Data entries
════════════════

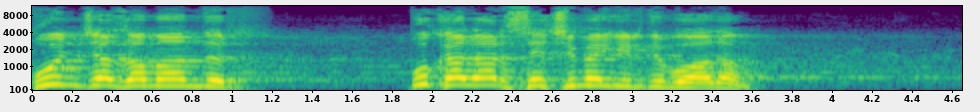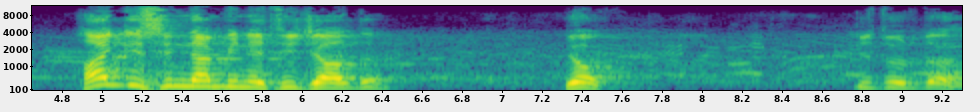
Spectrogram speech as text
Bunca zamandır bu kadar seçime girdi bu adam. Hangisinden bir netice aldı? Yok. Bir durdu.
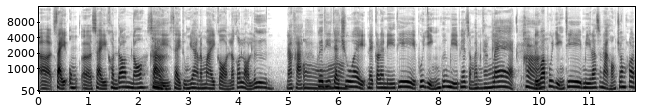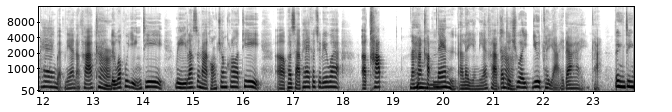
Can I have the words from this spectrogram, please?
เอ่อใส่องค์เอ่อใส่คอนดอมเนาะใส่ใส่ถุงยางอนามัยก่อนแล้วก็หล่อลื่นนะคะอ๋อเพื่อที่จะช่วยในกรณีที่ผู้หญิงเพิ่งมีเพศสัมพันธ์ครั้งแรกค่ะหรือว่าผู้หญิงที่มีลักษณะของช่องคลอดแห้งแบบเนี้ยนะคะค่ะหรือว่าผู้หญิงที่มีลักษณะของช่องคลอดที่เอ่อภาษาแพทย์ก็จะเรียกว่าเอ่อคับนะคะอืมคับแน่นอะไรอย่างเนี้ยค่ะ ก็ค่ะจะช่วยยืดขยายได้ค่ะแต่จริง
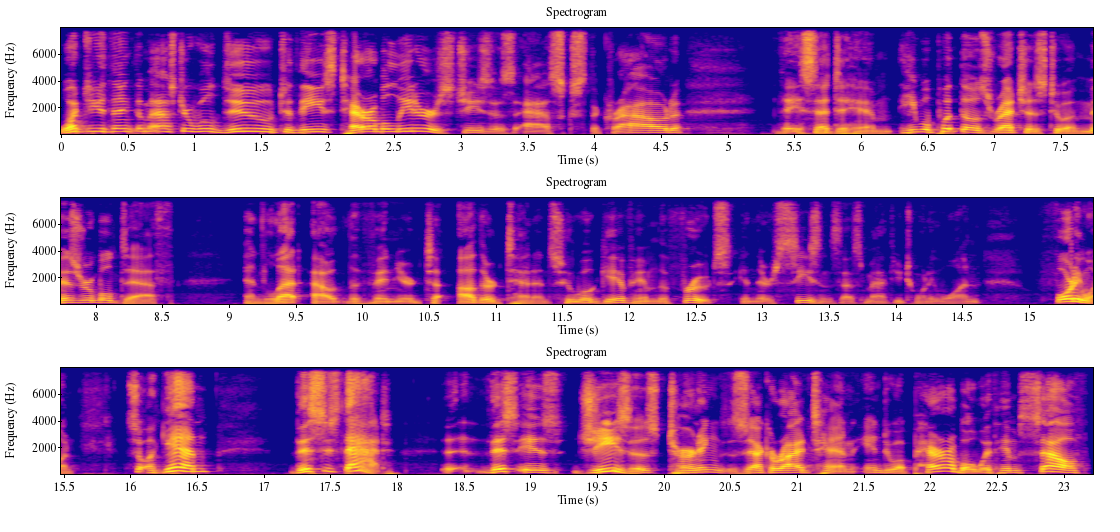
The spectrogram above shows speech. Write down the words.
What do you think the master will do to these terrible leaders? Jesus asks the crowd. They said to him, He will put those wretches to a miserable death and let out the vineyard to other tenants who will give him the fruits in their seasons. That's Matthew 21, 41. So again, this is that. This is Jesus turning Zechariah 10 into a parable with himself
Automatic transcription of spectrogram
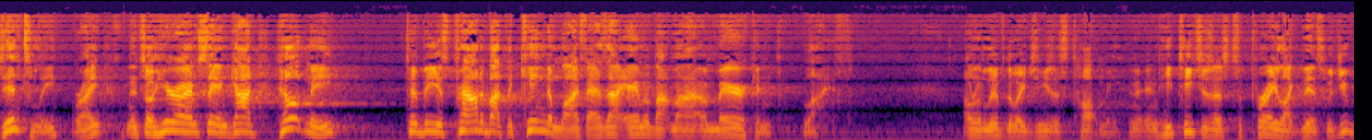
gently, right? And so here I am saying, God, help me to be as proud about the kingdom life as I am about my American life. I want to live the way Jesus taught me. And, and he teaches us to pray like this. Would you,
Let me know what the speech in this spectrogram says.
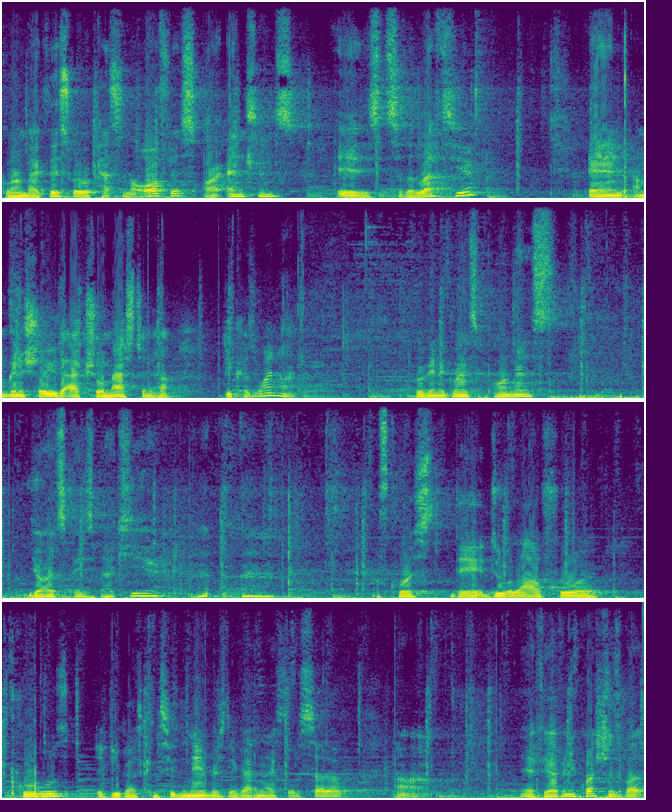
Going back this way, we're passing the office. Our entrance is to the left here. And I'm gonna show you the actual master now, because why not? We're gonna glance upon this. Yard space back here. course, they do allow for pools. If you guys can see the neighbors, they got a nice little setup. Um, yeah, if you have any questions about,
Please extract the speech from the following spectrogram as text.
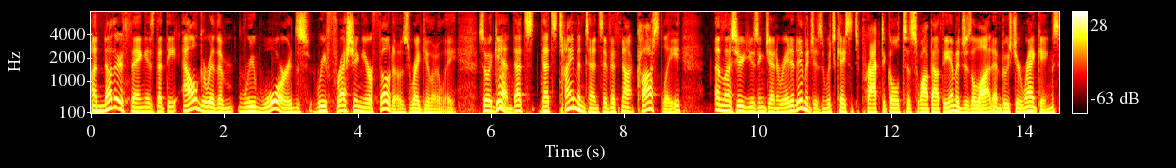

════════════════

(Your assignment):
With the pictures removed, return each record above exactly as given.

(Solved exercise):
Spectrogram speech as text
Bunca zamandır bu kadar seçime girdi bu adam. Hangisinden bir netice aldı? Yok. Bir durdu.
Can I have the words from this spectrogram, please?
เอ่อใส่องค์เอ่อใส่คอนดอมเนาะใส่ใส่ถุงยางอนามัยก่อนแล้วก็หล่อลื่นนะคะอ๋อเพื่อที่จะช่วยในกรณีที่ผู้หญิงเพิ่งมีเพศสัมพันธ์ครั้งแรกค่ะหรือว่าผู้หญิงที่มีลักษณะของช่องคลอดแห้งแบบเนี้ยนะคะค่ะหรือว่าผู้หญิงที่มีลักษณะของช่องคลอดที่เอ่อภาษาแพทย์ก็จะเรียกว่าเอ่อคับนะคะอืมคับแน่นอะไรอย่างเนี้ยค่ะ ก็ค่ะจะช่วยยืดขยายได้ค่ะแต่จริง
The spectrogram above shows speech. Write down the words.
What do you think the master will do to these terrible leaders? Jesus asks the crowd. They said to him, He will put those wretches to a miserable death and let out the vineyard to other tenants who will give him the fruits in their seasons. That's Matthew 21, 41. So again, this is that. This is Jesus turning Zechariah 10 into a parable with himself
Automatic transcription of spectrogram
gently, right? And so here I am saying, God, help me to be as proud about the kingdom life as I am about my American life. I want to live the way Jesus taught me. And, and he teaches us to pray like this. Would you,
Let me know what the speech in this spectrogram says.
Going back this way, we're passing the office. Our entrance is to the left here. And I'm gonna show you the actual master now, because why not? We're gonna glance upon this. Yard space back here. course, they do allow for pools. If you guys can see the neighbors, they got a nice little setup. Um, yeah, if you have any questions about,
Please extract the speech from the following spectrogram as text.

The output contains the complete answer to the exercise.